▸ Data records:
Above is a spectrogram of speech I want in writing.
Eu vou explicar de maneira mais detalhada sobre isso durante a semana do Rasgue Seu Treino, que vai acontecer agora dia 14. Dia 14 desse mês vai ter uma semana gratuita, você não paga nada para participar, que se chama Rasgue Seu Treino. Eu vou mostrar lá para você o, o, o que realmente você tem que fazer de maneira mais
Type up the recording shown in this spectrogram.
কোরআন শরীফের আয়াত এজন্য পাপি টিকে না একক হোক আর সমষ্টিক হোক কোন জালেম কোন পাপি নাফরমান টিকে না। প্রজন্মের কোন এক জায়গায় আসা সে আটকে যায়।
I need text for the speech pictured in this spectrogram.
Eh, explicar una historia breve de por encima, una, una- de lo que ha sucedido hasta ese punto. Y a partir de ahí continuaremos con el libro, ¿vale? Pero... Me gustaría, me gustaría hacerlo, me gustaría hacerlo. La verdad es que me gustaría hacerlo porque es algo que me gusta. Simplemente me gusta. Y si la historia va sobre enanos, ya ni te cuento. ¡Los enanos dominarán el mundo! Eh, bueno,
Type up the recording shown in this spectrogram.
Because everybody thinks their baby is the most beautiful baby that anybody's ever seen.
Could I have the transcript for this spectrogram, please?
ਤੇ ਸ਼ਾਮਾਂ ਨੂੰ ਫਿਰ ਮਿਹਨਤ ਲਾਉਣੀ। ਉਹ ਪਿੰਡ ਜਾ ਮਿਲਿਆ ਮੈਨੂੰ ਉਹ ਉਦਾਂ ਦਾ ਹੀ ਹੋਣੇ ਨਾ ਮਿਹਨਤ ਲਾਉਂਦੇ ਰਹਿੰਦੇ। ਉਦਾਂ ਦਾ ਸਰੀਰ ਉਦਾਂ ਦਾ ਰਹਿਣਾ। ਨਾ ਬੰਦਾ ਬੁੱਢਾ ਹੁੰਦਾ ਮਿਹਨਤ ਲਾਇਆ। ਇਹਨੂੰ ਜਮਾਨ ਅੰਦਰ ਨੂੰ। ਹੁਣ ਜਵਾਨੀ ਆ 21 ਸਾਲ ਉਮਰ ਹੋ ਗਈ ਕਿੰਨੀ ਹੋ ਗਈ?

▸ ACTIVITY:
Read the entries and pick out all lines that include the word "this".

▸ PROBLEM SOLUTION:
Type up the recording shown in this spectrogram.
I need text for the speech pictured in this spectrogram.
Type up the recording shown in this spectrogram.
Could I have the transcript for this spectrogram, please?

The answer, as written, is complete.